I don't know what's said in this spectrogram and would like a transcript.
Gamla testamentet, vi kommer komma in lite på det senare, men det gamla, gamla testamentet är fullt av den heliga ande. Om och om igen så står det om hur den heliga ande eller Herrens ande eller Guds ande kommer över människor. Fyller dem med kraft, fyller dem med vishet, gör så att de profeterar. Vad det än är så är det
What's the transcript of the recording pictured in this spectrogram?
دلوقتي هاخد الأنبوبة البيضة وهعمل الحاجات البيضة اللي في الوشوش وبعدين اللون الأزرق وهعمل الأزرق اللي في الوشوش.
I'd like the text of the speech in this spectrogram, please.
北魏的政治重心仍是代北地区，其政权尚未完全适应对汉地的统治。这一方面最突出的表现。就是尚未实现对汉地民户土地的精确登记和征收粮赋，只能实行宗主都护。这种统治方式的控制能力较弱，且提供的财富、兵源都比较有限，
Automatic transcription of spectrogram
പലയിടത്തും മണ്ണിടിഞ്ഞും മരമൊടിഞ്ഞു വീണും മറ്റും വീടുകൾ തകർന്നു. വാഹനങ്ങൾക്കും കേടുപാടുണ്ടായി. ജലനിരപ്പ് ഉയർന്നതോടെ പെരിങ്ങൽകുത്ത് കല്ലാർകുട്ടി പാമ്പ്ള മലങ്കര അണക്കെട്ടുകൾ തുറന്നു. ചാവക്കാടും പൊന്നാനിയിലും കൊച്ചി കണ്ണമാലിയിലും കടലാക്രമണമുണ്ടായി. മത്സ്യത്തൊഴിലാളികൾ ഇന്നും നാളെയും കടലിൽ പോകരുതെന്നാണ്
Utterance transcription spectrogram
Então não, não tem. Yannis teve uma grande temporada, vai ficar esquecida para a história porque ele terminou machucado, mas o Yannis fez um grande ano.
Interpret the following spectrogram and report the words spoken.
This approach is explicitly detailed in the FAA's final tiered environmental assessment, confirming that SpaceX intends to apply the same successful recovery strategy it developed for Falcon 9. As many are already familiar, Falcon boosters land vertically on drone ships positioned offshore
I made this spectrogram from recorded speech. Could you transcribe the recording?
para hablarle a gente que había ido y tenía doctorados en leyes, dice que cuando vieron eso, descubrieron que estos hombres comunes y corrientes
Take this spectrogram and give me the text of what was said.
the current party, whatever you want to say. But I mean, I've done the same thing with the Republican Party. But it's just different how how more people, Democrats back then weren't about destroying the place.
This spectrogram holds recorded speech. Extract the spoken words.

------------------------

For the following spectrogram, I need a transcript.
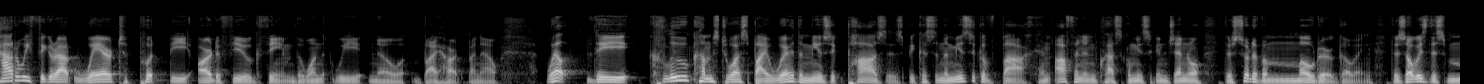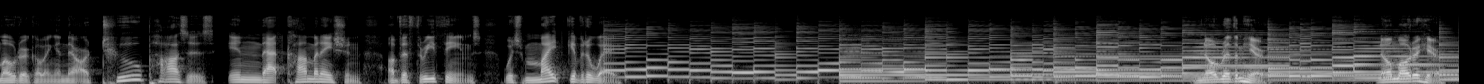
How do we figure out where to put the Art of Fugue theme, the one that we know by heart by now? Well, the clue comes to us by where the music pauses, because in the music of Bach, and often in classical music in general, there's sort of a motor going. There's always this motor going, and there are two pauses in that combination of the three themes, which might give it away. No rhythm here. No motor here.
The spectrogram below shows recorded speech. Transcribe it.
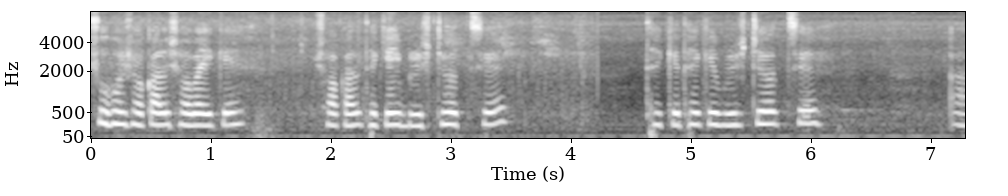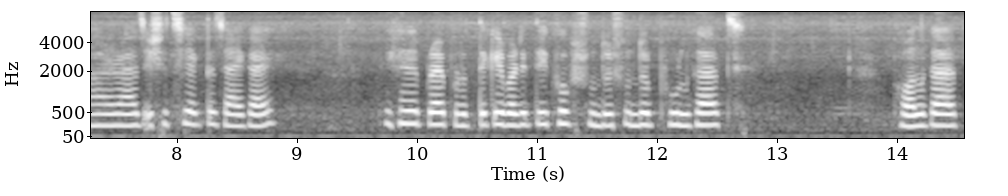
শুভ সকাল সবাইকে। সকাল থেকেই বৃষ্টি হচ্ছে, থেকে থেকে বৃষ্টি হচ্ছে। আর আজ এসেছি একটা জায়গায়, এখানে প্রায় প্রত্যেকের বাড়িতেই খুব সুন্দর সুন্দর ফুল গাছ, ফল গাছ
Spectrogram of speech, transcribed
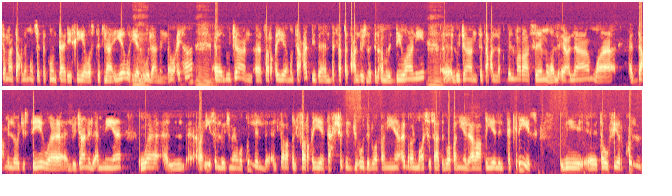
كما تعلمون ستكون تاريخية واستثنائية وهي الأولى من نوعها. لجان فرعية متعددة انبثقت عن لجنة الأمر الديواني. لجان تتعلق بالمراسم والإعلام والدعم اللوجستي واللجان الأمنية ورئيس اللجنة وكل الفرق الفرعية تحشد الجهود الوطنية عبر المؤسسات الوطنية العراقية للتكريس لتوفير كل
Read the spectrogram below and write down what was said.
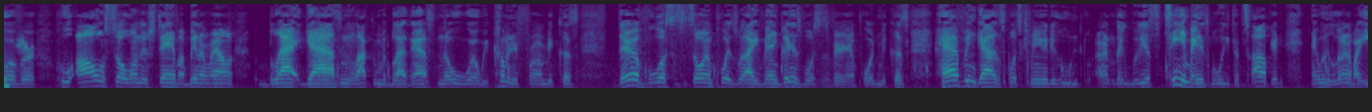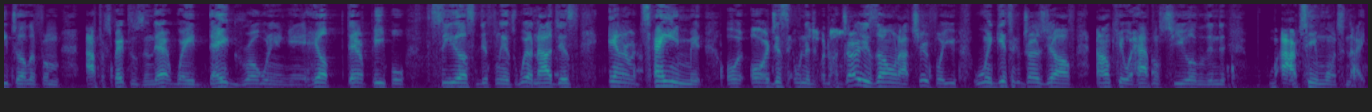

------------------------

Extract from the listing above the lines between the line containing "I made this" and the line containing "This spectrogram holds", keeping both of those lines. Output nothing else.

I made this spectrogram from recorded speech. Could you transcribe the recording?
para hablarle a gente que había ido y tenía doctorados en leyes, dice que cuando vieron eso, descubrieron que estos hombres comunes y corrientes
Take this spectrogram and give me the text of what was said.
the current party, whatever you want to say. But I mean, I've done the same thing with the Republican Party. But it's just different how how more people, Democrats back then weren't about destroying the place.
This spectrogram holds recorded speech. Extract the spoken words.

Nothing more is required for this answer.